Start the copy at the line containing "Recover what was" and run it through the last line of the records. Repeat each line exactly; omit pictures.

------------------------

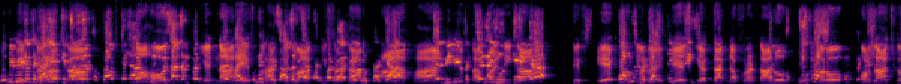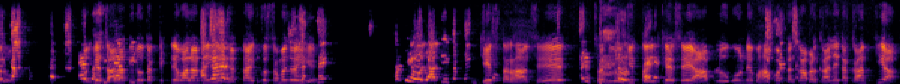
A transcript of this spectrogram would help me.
वो भी वीडियो दिखाइए तरह किस का तरह से पथराव किया जा रहा है पुलिस प्रशासन पर ये नारे पुलिस प्रशासन घर परिवार नहीं होता क्या? आप बीवी बच्चे नहीं पार्टी होते हैं का क्या? सिर्फ़ एक देश के अंदर नफरत डालो फूट करो और राज करो। और ये ज़्यादा दिनों तक टिकने वाला नहीं है। जनता इसको समझ रही है। हो जाती तो जिस तरह से संयोजित तरीके से आप लोगों ने वहाँ पर दंगा भड़काने का काम किया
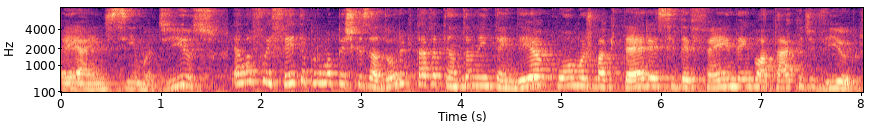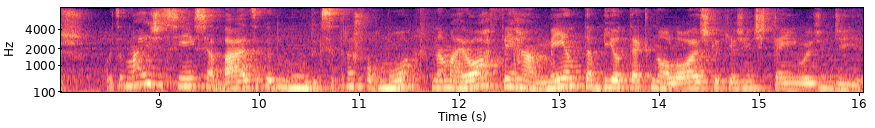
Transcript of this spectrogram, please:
é em cima disso, ela foi feita por uma pesquisadora que estava tentando entender como as bactérias se defendem do ataque de vírus coisa mais de ciência básica do mundo, que se transformou na maior ferramenta biotecnológica que a gente tem hoje em dia.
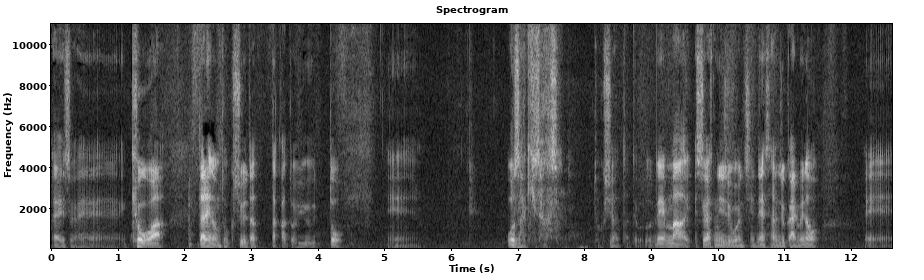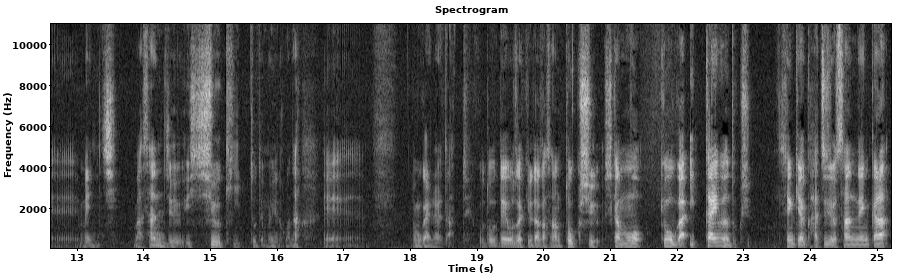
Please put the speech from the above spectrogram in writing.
えーですね、今日は誰の特集だったかというと、えー、尾崎豊さんの特集だったということでまあ4月25日にね30回目の、えー、命日、まあ、31周期とでもいいのかな、えー、お迎えられたということで尾崎豊さん特集。しかも今日が1回目の特集。1983年から、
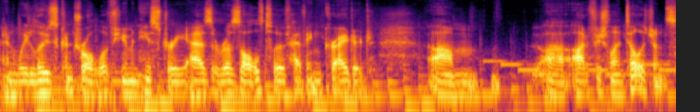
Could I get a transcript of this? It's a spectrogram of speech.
and we lose control of human history as a result of having created um, uh, artificial intelligence.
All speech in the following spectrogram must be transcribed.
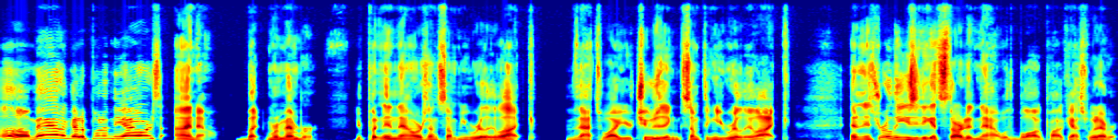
Oh man, I got to put in the hours? I know. But remember, you're putting in hours on something you really like. That's why you're choosing something you really like. And it's really easy to get started now with a blog, podcast, whatever.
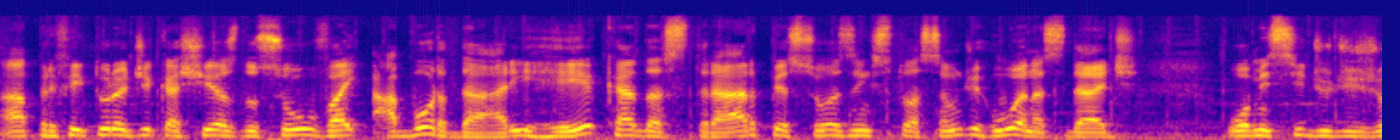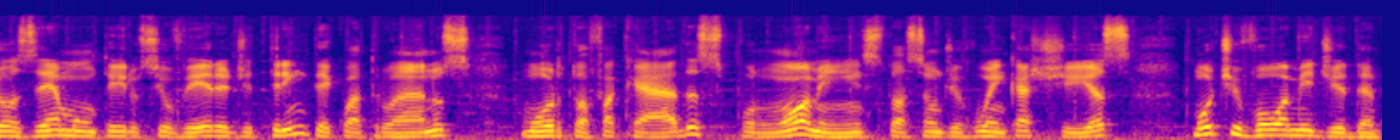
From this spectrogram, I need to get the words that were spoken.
A Prefeitura de Caxias do Sul vai abordar e recadastrar pessoas em situação de rua na cidade. O homicídio de José Monteiro Silveira, de 34 anos, morto a facadas por um homem em situação de rua em Caxias, motivou a medida.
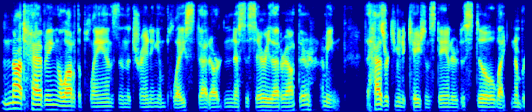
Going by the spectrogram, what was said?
not having a lot of the plans and the training in place that are necessary that are out there. I mean the hazard communication standard is still like number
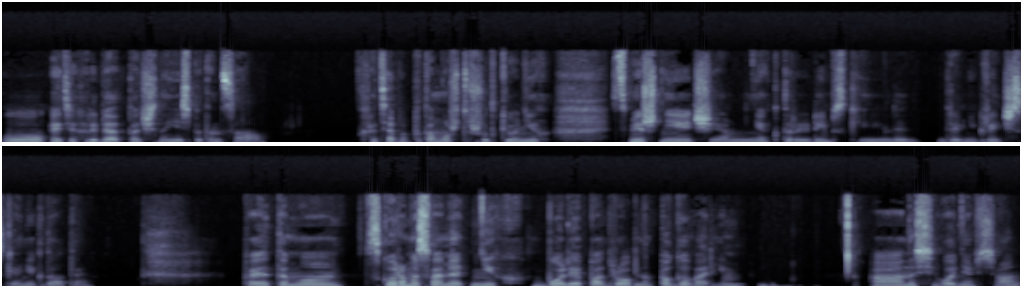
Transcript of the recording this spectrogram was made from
у этих ребят точно есть потенциал. Хотя бы потому, что шутки у них смешнее, чем некоторые римские или древнегреческие анекдоты. Поэтому скоро мы с вами от них более подробно поговорим. А на сегодня все.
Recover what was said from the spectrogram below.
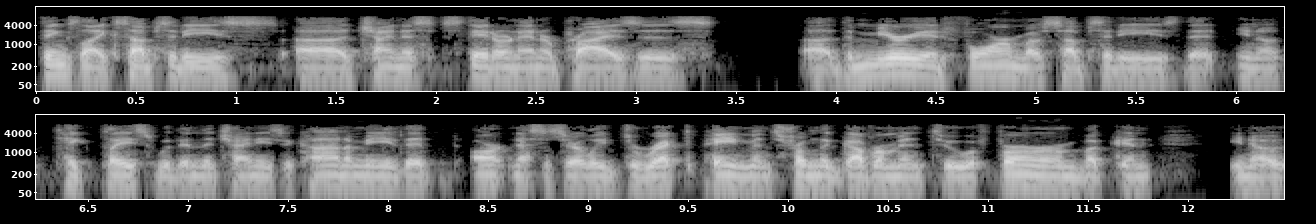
things like subsidies, uh, China's state-owned enterprises, uh, the myriad form of subsidies that you know take place within the Chinese economy that aren't necessarily direct payments from the government to a firm, but can you know,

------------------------

■ Output for this exercise
Recover what was said from the spectrogram below.
things like subsidies, uh, China's state-owned enterprises, uh, the myriad form of subsidies that you know take place within the Chinese economy that aren't necessarily direct payments from the government to a firm, but can you know,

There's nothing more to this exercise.